Man on finds secret tunnel filled with old relics under his house

According to a report in the Mirror, Jake Brown of Devon, England, has found a secret tunnel from 120 years ago.

He told reporters he was standing outside his basement door when he noticed that part of the wall had a different texture from the rest. He had also noticed that the odd-looking room was the same distance from the already exposed coal cave that was currently being used as storage space. Brown was bored at the locked house, he decided to take matters into his own hands and find out why. The results were an unexpected surprise.

The first thing he did was punch holes in the wall so he could peek inside. Putting a flashlight in one of the holes to act as a source of light, he looked into another hole to find that there was a cave under the house.

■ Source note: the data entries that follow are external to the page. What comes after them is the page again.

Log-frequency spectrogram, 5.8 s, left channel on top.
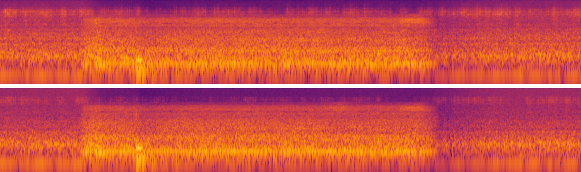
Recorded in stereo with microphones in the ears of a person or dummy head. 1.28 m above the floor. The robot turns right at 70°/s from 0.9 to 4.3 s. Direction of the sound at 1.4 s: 25° right (ahead or behind).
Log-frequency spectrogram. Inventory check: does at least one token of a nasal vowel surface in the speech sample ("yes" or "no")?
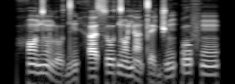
yes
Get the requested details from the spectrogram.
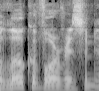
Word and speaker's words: locavorism: And let's start with one that just gets under my skin every time, which is locavorism. I think I'm pronouncing it right. What is that about, and why is it wrong? – So locavorism is a movement that began in 2005.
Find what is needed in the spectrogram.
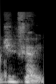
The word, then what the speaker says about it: Giuffre: the claims of victoria um Giuffre am i pronouncing her name correctly virginia Giuffre yeah sorry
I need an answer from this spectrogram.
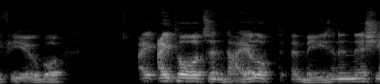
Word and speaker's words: Zendaya: And I thought John David Washington and Zendaya were... Zendaya? I always say it wrong. I think it's Zendaya.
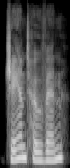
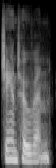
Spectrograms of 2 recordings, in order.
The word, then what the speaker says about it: Jantoven: Now, if you can't remember where to put the emphasis, just think of the composer Beethoven. Insert Jan into the first part of the name, Jantoven, instead of Beethoven.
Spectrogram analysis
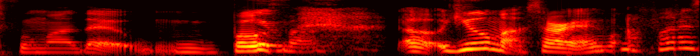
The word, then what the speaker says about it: Yuma: so I apologize for saying his name wrong it's Yuma Yuma oh I'm literally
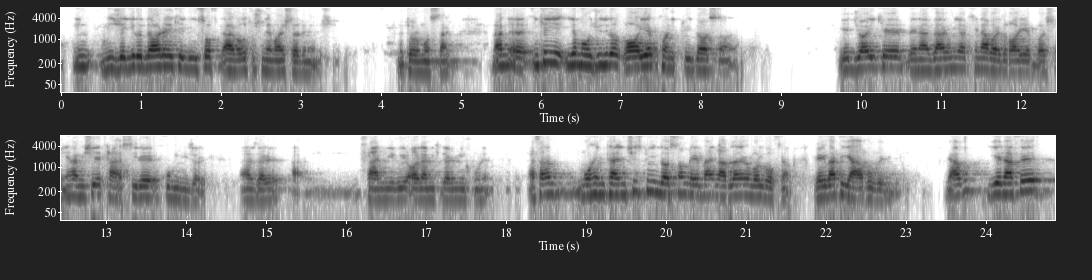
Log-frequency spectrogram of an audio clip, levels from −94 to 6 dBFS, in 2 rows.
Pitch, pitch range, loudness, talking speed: 155 Hz, 130-180 Hz, -21 LUFS, 155 wpm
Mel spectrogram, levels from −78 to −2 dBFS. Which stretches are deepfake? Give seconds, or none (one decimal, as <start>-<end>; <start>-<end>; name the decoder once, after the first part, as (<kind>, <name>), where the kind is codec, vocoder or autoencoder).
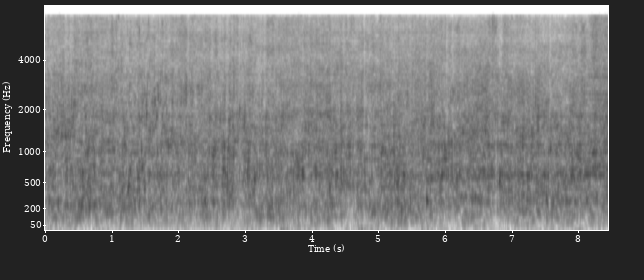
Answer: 0.0-1.1 (codec, SNAC); 1.8-8.5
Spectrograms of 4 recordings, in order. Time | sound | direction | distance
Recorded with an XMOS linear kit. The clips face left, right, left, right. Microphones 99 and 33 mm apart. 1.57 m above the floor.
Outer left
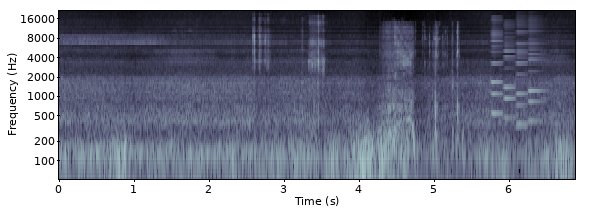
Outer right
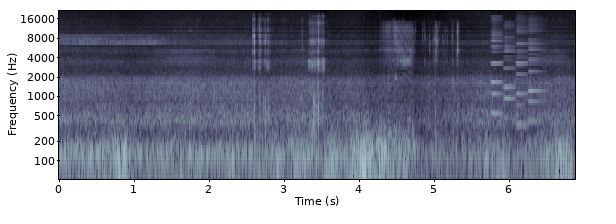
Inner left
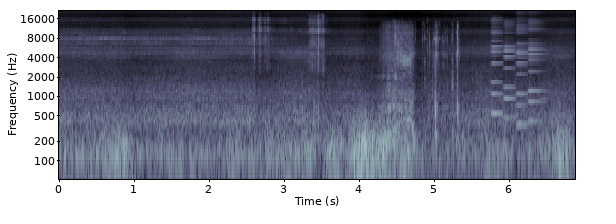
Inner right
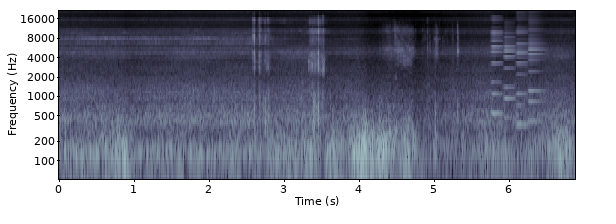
2.6 | footsteps | 50° right (ahead or behind) | ?
4.1 | a zipper | 70° left (ahead or behind) | ?
5.8 | a ringtone | 15° left (ahead or behind) | ?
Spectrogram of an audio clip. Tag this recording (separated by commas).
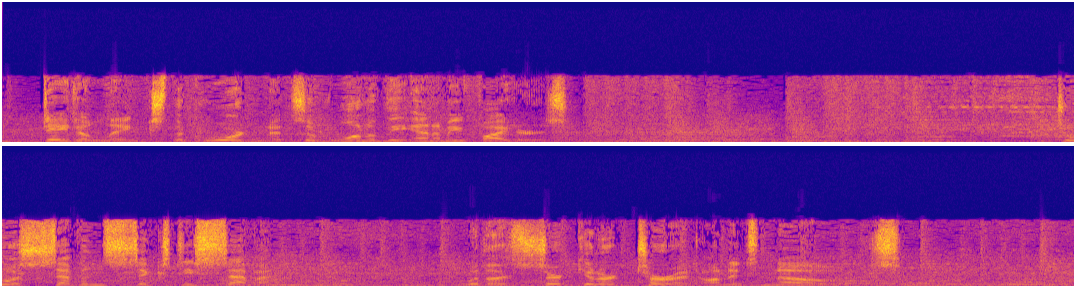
Music, Speech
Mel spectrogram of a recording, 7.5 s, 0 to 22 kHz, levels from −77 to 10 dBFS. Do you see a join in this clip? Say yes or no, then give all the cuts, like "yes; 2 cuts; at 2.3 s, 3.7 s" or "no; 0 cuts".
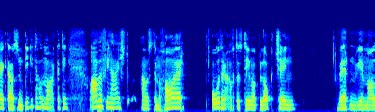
no; 0 cuts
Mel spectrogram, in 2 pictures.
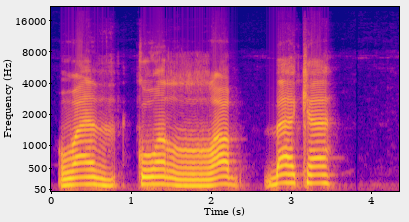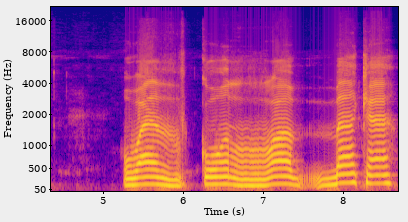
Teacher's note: Kemudian huruf ro yang berharokat sukun bertemu huruf ro yang berharokat tasdid, maka huruf ro yang berharokat sukun melebur masuk ke huruf ro yang berharokat tasdid ya. Kita tahan dan kita tekan.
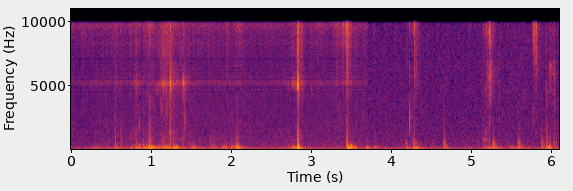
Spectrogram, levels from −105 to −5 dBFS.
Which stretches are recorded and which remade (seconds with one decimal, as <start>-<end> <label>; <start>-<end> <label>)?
0.0-3.7 remade; 3.7-6.1 recorded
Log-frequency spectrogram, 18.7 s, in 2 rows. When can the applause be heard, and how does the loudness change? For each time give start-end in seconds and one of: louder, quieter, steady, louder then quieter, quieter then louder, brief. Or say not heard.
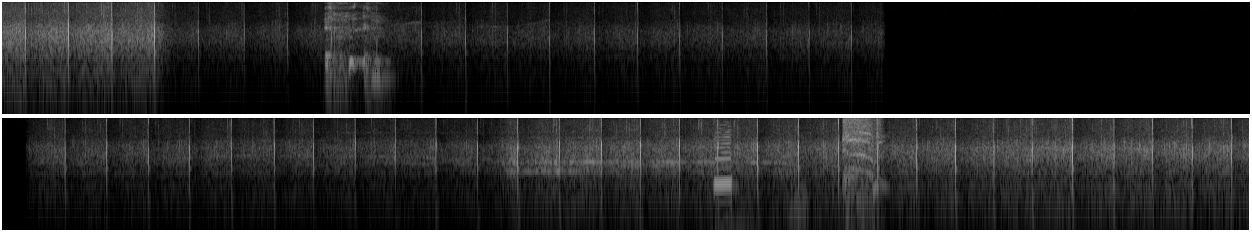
0.0-6.7 quieter
9.6-18.6 louder then quieter.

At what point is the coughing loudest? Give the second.
15 s.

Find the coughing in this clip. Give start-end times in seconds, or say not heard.
2.4-2.9, 14.7-16.0.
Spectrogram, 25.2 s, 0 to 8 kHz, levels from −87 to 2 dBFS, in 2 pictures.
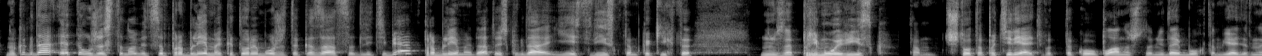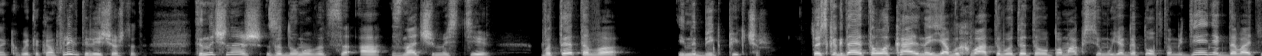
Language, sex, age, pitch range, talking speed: Russian, male, 30-49, 155-225 Hz, 165 wpm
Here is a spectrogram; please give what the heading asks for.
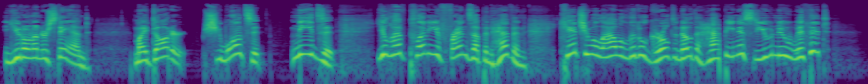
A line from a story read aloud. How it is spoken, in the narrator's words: Jebediah pleaded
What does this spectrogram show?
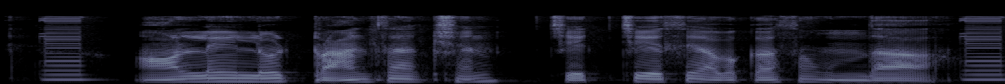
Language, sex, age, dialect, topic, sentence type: Telugu, male, 31-35, Utterandhra, banking, question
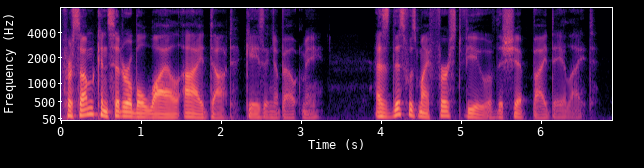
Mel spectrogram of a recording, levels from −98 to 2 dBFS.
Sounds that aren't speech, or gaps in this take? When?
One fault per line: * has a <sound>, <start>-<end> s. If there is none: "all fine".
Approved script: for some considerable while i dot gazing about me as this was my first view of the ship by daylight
all fine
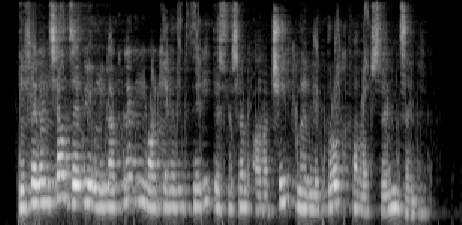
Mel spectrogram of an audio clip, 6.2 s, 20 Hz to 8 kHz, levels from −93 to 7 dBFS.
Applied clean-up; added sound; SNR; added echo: neural mask model DeepFilterNet 3.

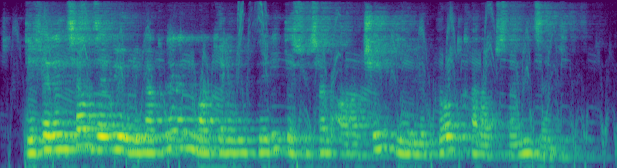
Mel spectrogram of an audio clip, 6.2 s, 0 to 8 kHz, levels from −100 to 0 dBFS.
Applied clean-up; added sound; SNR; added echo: neural separator model SepFormer DNS4.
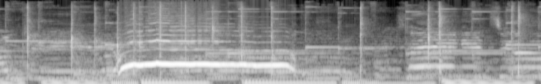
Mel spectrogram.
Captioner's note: loud cheering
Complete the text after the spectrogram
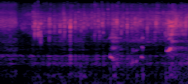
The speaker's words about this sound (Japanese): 流しますから動かないでくださいよ。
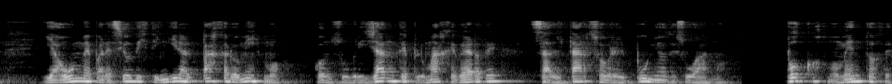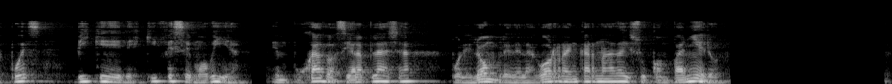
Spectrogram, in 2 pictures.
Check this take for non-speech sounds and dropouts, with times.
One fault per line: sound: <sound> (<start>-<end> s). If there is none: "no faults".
no faults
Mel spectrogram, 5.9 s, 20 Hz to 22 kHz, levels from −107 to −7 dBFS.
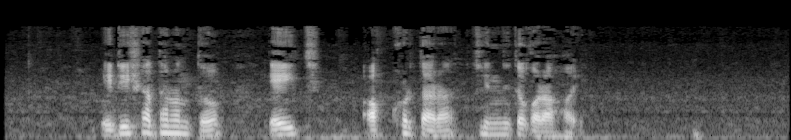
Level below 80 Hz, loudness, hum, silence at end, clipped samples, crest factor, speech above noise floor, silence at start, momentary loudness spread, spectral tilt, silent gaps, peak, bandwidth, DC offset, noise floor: -52 dBFS; -26 LUFS; none; 0.65 s; under 0.1%; 24 dB; 33 dB; 0.75 s; 16 LU; -6 dB/octave; none; -4 dBFS; 11.5 kHz; under 0.1%; -58 dBFS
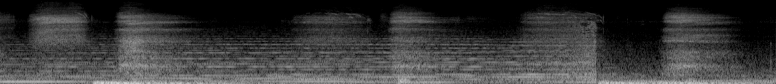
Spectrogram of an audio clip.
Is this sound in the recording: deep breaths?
yes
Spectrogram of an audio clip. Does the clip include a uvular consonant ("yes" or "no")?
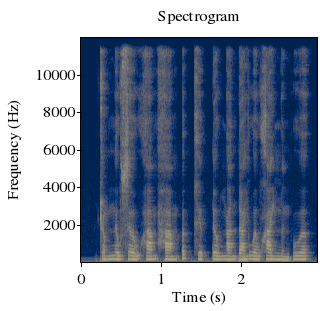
no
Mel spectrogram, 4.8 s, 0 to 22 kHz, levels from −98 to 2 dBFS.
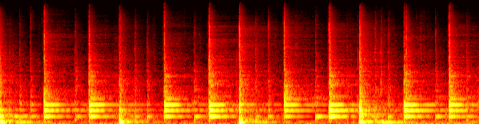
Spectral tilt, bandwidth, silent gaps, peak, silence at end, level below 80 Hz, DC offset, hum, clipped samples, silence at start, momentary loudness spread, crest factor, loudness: -8 dB/octave; 12.5 kHz; none; 0 dBFS; 0 s; -30 dBFS; under 0.1%; none; under 0.1%; 0 s; 7 LU; 20 dB; -21 LUFS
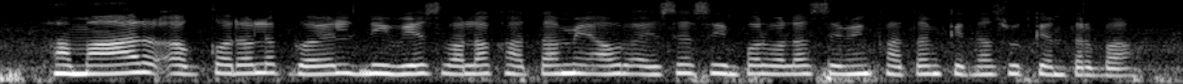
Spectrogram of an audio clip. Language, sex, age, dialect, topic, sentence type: Bhojpuri, female, 18-24, Southern / Standard, banking, question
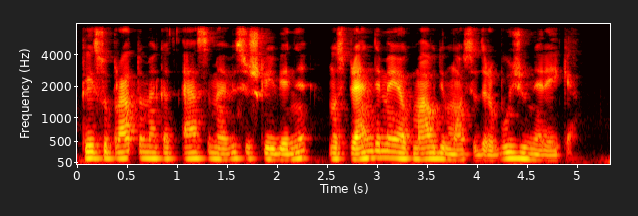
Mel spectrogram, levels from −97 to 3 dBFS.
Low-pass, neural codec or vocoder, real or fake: 7.2 kHz; none; real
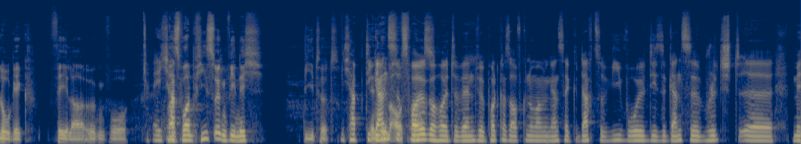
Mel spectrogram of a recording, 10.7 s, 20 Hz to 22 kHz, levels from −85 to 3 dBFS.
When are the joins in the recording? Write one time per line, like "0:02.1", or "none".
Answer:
none

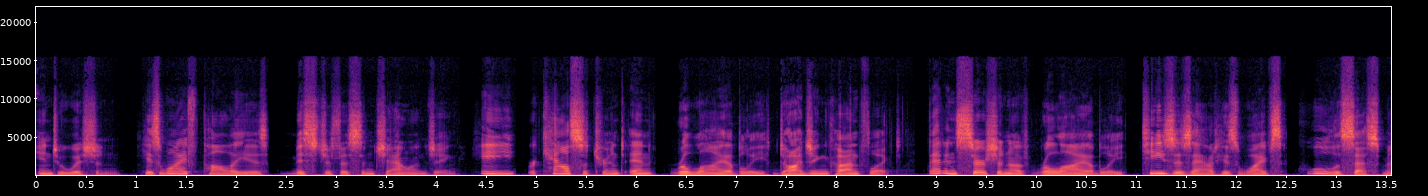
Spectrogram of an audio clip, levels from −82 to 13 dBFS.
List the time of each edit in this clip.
none

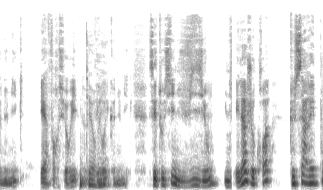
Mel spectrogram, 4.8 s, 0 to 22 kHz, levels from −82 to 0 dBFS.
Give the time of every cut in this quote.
0:01.2
0:03.5

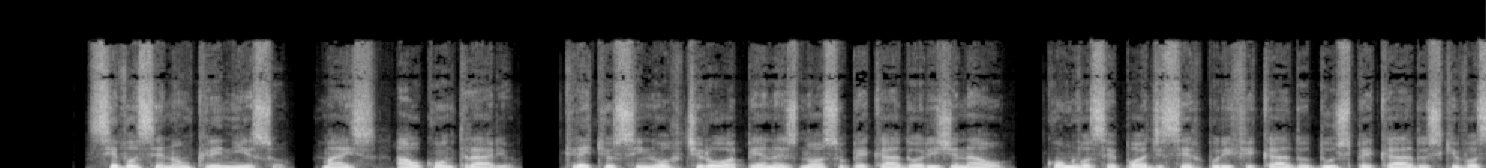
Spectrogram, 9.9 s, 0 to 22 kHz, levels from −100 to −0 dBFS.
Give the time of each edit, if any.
0:07.2

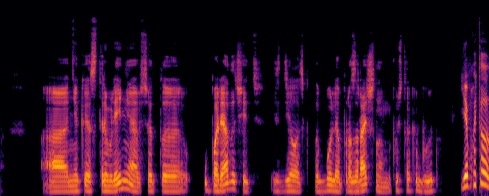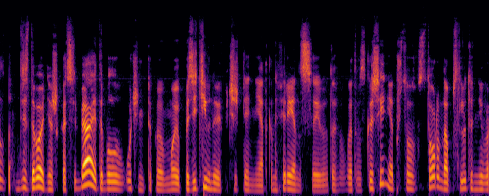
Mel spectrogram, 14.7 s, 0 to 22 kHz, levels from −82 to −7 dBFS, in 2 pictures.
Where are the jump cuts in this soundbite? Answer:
0:05.9
0:13.3

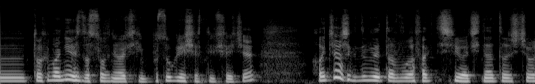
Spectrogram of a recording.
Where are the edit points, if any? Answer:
0:01.3

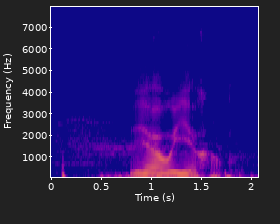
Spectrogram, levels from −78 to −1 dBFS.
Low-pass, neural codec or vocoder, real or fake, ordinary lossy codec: 7.2 kHz; none; real; MP3, 64 kbps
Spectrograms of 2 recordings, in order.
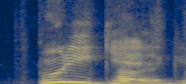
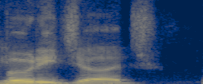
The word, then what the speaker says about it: Buttigieg: Booty gig. – Booty judge.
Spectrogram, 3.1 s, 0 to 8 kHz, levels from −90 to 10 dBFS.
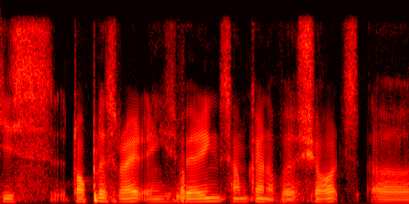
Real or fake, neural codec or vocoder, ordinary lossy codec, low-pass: real; none; none; 7.2 kHz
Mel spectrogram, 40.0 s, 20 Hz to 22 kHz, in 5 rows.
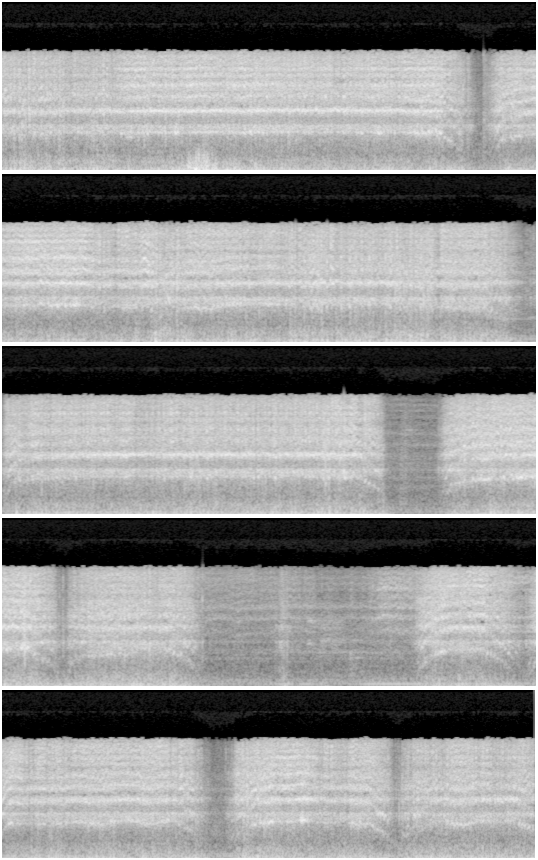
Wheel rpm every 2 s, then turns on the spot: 230, 230, 230, 130, 190, 210, 230, 190, 160, 230, 200, 100, 140, 110, 0, 100, 170, 170, 180, 150.
26-28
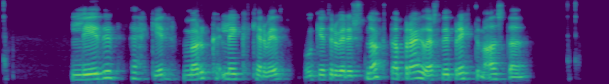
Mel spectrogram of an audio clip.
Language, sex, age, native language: Icelandic, female, 40-49, Icelandic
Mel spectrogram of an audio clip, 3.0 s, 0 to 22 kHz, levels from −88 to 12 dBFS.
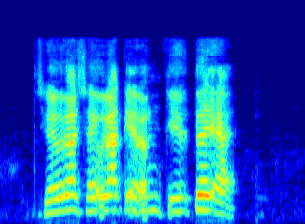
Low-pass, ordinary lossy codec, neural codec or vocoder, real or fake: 10.8 kHz; AAC, 64 kbps; codec, 24 kHz, 1.5 kbps, HILCodec; fake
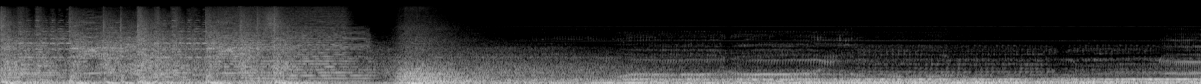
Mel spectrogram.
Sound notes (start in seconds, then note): 7.1 low growling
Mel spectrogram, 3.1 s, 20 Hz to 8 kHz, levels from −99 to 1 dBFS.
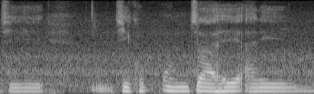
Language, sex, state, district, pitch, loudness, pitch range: Marathi, male, Maharashtra, Pune, 120 Hz, -25 LUFS, 115-125 Hz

The next step was to make a hole big enough for it to fit through. So he took a hammer and got to work. Once he opened up a space big enough for, he discovered that there was space, but that it was bigger than he expected. He ended up in a cave that contained much of what appeared to be construction waste from years past.

When he entered the space, he quickly realized that the hole had been covered for decades and that it had recently been used as a place to easily dispose of property-related waste in the past, such as carrying out work on windows, roof and gutters.

Brown was curious he decided to try to determine the age of the space and how long it had been closed so he started looking for clues.

“Plymouth Live,” a local news site, reported that Brown’s next tasks were to put together items he could place in time, and also to do a review of the stability of space, in terms structural integrity. I He was relieved to find that the ceiling was stone and arched, and that it was still solid. He determined that the space was approximately 3m. high, 3 m wide and about 15 m deep.

As he looked around, he gathered a number of objects such as old bottles and cans of paint that could help him determine the actual age of the space. His most useful find was an old journal, although it was badly degraded and the pages were largely glued together.

He brought his finds back to the light of day and found that the paint cans bore labels in a style common in the 1950s and 1960s, and that the bottles had an engraving of a type common in the early years of the last century. . . The newspaper was a more difficult nut to crack, as it had more or less solidified into a solid mass.

Using some creativity, Brown filled his tub with hot water and put it in. After a while, he was able to separate parts of it using tweezers and vibration. After separating as much as possible, he took pictures of the parts underwater, then dried as many as he could collect. Browsing through the contents of the paper,he eventually found a date that indicated that the paper was from 1964. The evidence he gathered suggested that the cave was around 120 years old and had been sealed for over 50 of those years.